_EXERCISE MATERIAL_
=== Section Start ===

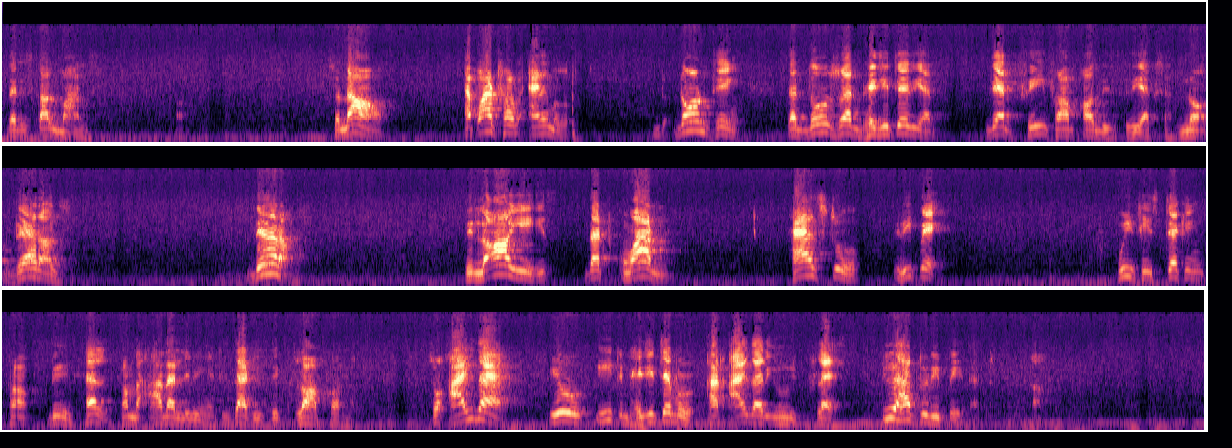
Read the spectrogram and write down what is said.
That is called mans. So now, apart from animal, don't think that those who are vegetarian, they are free from all these reactions. No, they are also. They are also. The law is that one has to repay which is taking from the help from the other living entity. That is the law of karma. So either you eat vegetable or either you eat flesh. You have to repay that. Uh,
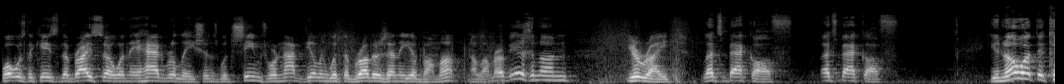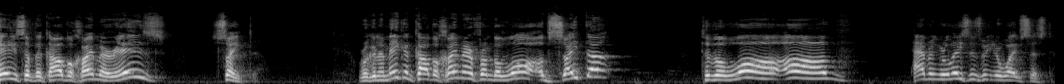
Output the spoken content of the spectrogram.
what was the case of the Brisa when they had relations, which seems we're not dealing with the brothers and the Yavama. You're right. Let's back off. Let's back off. You know what the case of the Kalvachaimer is? Saita. We're going to make a Kalvachaimer from the law of Saita to the law of having relations with your wife's sister.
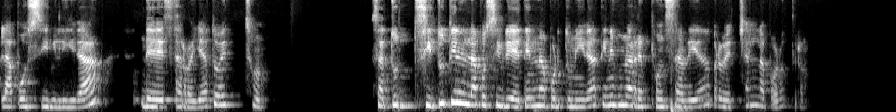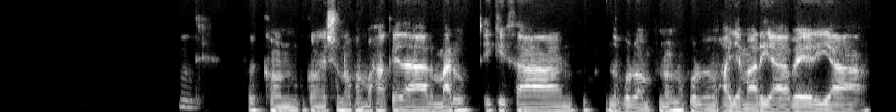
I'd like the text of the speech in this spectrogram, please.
la, posibilidad de desarrollar todo esto. O sea, tú, si tú tienes la posibilidad, tienes la oportunidad, tienes una responsabilidad de aprovecharla por otro. Mm pues con, eso nos vamos a quedar, Maru, y quizás nos, volvamos, ¿no? nos volvemos a llamar y a ver y a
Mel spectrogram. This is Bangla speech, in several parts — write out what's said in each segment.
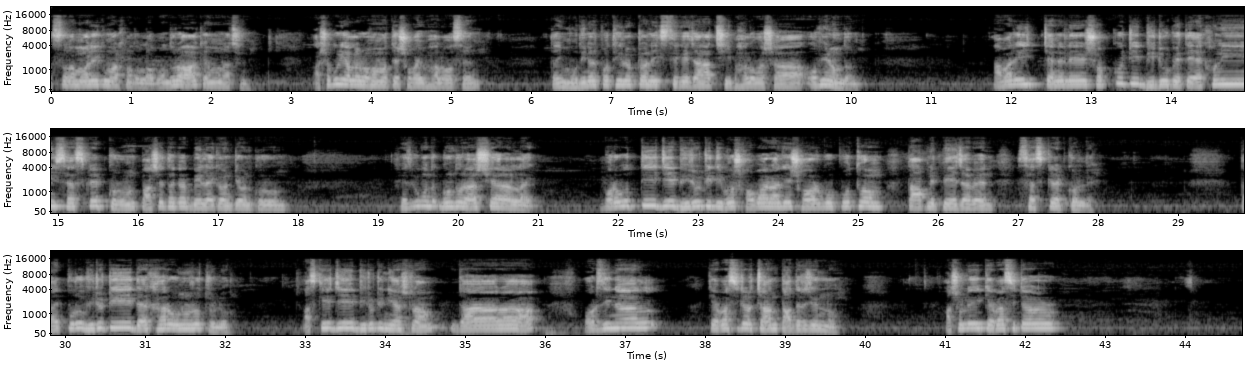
আসসালামু আলাইকুম রহমতুল্লাহ বন্ধুরা, কেমন আছেন? আশা করি আল্লাহ রহমতে সবাই ভালো আছেন। তাই মদিনার পথে ইলেকট্রনিক্স থেকে জানাচ্ছি ভালোবাসা, অভিনন্দন। আমার এই চ্যানেলে সবকটি ভিডিও পেতে এখনই সাবস্ক্রাইব করুন, পাশে থাকা বেল আইকনটি অন করুন। ফেসবুক বন্ধুরা শেয়ার আর লাইক পরবর্তী যে ভিডিওটি দিব, সবার আগে সর্বপ্রথম তা আপনি পেয়ে যাবেন সাবস্ক্রাইব করলে। তাই পুরো ভিডিওটি দেখার অনুরোধ রইল। আজকে যে ভিডিওটি নিয়ে আসলাম, যারা অরিজিনাল ক্যাপাসিটার চান তাদের জন্য। আসলে ক্যাপাসিটার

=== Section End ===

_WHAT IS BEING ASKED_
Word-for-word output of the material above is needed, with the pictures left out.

_ANSWER SPACE_
Read the spectrogram and write down what is said.
That is called mans. So now, apart from animal, don't think that those who are vegetarian, they are free from all these reactions. No, they are also. They are also. The law is that one has to repay which is taking from the help from the other living entity. That is the law of karma. So either you eat vegetable or either you eat flesh. You have to repay that. Uh,
Output the spoken content of the spectrogram.
what was the case of the Brisa when they had relations, which seems we're not dealing with the brothers and the Yavama. You're right. Let's back off. Let's back off. You know what the case of the Kalvachaimer is? Saita. We're going to make a Kalvachaimer from the law of Saita to the law of having relations with your wife's sister.
I'd like the text of the speech in this spectrogram, please.
la, posibilidad de desarrollar todo esto. O sea, tú, si tú tienes la posibilidad, tienes la oportunidad, tienes una responsabilidad de aprovecharla por otro. Mm pues con, eso nos vamos a quedar, Maru, y quizás nos, volvamos, ¿no? nos volvemos a llamar y a ver y a
Mel spectrogram. This is Bangla speech, in several parts — write out what's said in each segment.
আসসালামু আলাইকুম রহমতুল্লাহ বন্ধুরা, কেমন আছেন? আশা করি আল্লাহ রহমতে সবাই ভালো আছেন। তাই মদিনার পথে ইলেকট্রনিক্স থেকে জানাচ্ছি ভালোবাসা, অভিনন্দন। আমার এই চ্যানেলে সবকটি ভিডিও পেতে এখনই সাবস্ক্রাইব করুন, পাশে থাকা বেল আইকনটি অন করুন। ফেসবুক বন্ধুরা শেয়ার আর লাইক পরবর্তী যে ভিডিওটি দিব, সবার আগে সর্বপ্রথম তা আপনি পেয়ে যাবেন সাবস্ক্রাইব করলে। তাই পুরো ভিডিওটি দেখার অনুরোধ রইল। আজকে যে ভিডিওটি নিয়ে আসলাম, যারা অরিজিনাল ক্যাপাসিটার চান তাদের জন্য। আসলে ক্যাপাসিটার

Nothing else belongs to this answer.